It was issued in the run-up to the Financial Times Climate Finance Summit, scheduled for October 9 in London, the United Kingdom. The EBRD says it will participate in the event to promote renewable energy investments in the 38 emerging markets it is active in.

Harry Boyd-Carpenter, EBRD director, head of power and energy utilities, and Xeniya Rogan, principal banker for the energy sector in Central Asia, will speak at the event about the necessary regulatory and network infrastructure investments required to integrate more renewable energy resources into the energy systems.

According to the statement, Egypt and Jordan have made relevant policy changes, which, in conjunction with EBRD assistance, have led to an 85% reduction in prices. Reportedly, this has pushed the price for renewables down below US$0.025/kWh, making it cheaper than gas generation.

At the summit, Boyd-Carpenter is set to tell attendees, “The EBRD believes that two key steps to reduce greenhouse gas emissions are to increase the use of electricity and to produce most of this electricity from renewable sources. The Bank believes that renewable energy markets in many of the countries where it invests have reached a stage where the introduction of competitive auctions will lead both to a steep drop in electricity prices and an increase in investment.”

Reportedly, the bank has committed €26 billion to ‘Green Economy Transition’ projects since 2006, of which €6.3 billion went to renewable energy.

Recent reports by DNV GL and the IPCC, highlight that large-scale investments in energy infrastructure are necessary to meet the 2°C or 1.5°C global warming target. On a global scale, this would amount to $2 trillion to $3 trillion, or around 3% of the global GDP by 2050. Both reports highlight that this is a manageable sum, however, as conventional energy systems also require multi-trillion investments.
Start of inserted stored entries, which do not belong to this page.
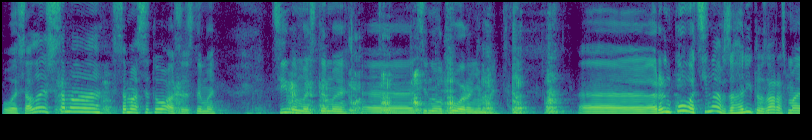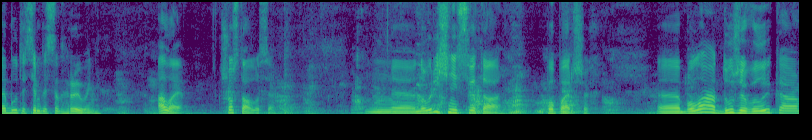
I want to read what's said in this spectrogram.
Ось, але ж сама, сама ситуація з тими цінами, з тими е, ціноутвореннями. Е, ринкова ціна взагалі-то зараз має бути 70 гривень. Але що сталося? Е, Новорічні свята, по-перше, е, була дуже велика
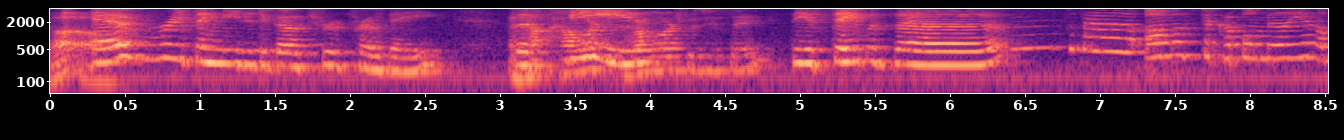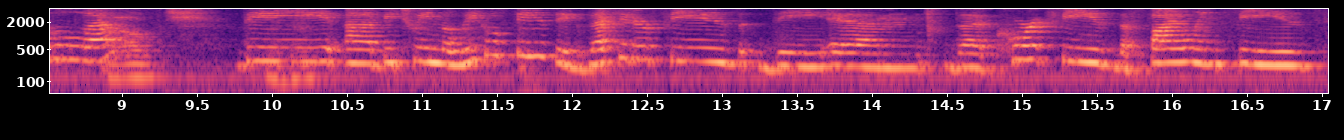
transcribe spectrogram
Uh-oh. Everything needed to go through probate. And The how, how, large, fees, how large was your estate? the estate was uh, was about almost a couple million, a little less. Ouch. The uh, between the legal fees, the executor fees, the um, the court fees, the filing fees,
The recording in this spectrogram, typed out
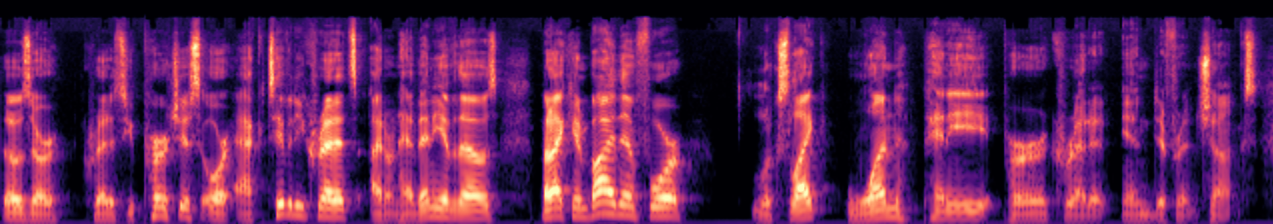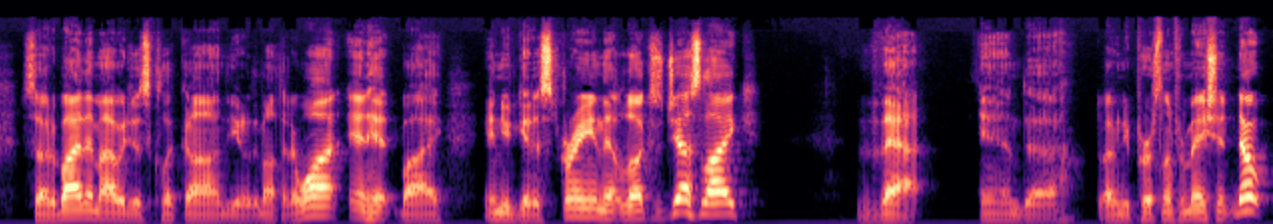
those are credits you purchase or activity credits. I don't have any of those, but I can buy them for looks like one penny per credit in different chunks. So to buy them, I would just click on you know the amount that I want and hit buy, and you'd get a screen that looks just like that. And uh, do I have any personal information? Nope.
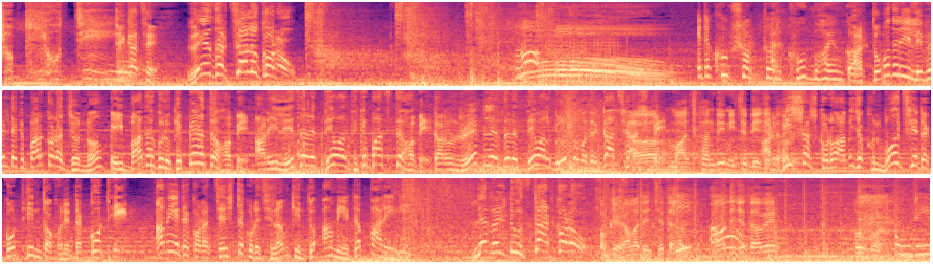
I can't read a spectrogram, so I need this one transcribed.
সব কি হচ্ছে? ঠিক আছে লেজার চালু করো। এটা খুব শক্ত। আর খুব ভয়ঙ্কর। আর তোমাদের এই লেভেলটাকে পার করার জন্য এই বাধাগুলোকে পেরোতে হবে আর এই লেজারের দেওয়াল থেকে বাঁচতে হবে কারণ রেড লেজারের দেওয়ালগুলো তোমাদের কাছে আসবে। আহ, মাঝখান দিয়ে নিচে দিয়ে আর যেতে হবে। বিশ্বাস করো আমি যখন বলছি এটা কঠিন তখন এটা কঠিন। আমি এটা করার চেষ্টা করেছিলাম কিন্তু আমি এটা পারিনি। লেভেল টু স্টার্ট করো। ওকে আমাদের যেতে হবে আমাদের ও। যেতে হবে। ও গড। ওরে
Additionally, they say that while initial Capex for renewables is higher, one has to consider that Opex is much lower, because fuel costs are wholly omitted. Therefore, the overall costs for a global energy transition do not burden global GDP more, or significantly more, than maintaining the status quo.

EBRD’s statement, the FT Climate Finance Summit, and the abovementioned reports by the IPCC and DNV GL have been released ahead of COP24, scheduled to be held in Katowice, Poland, this December.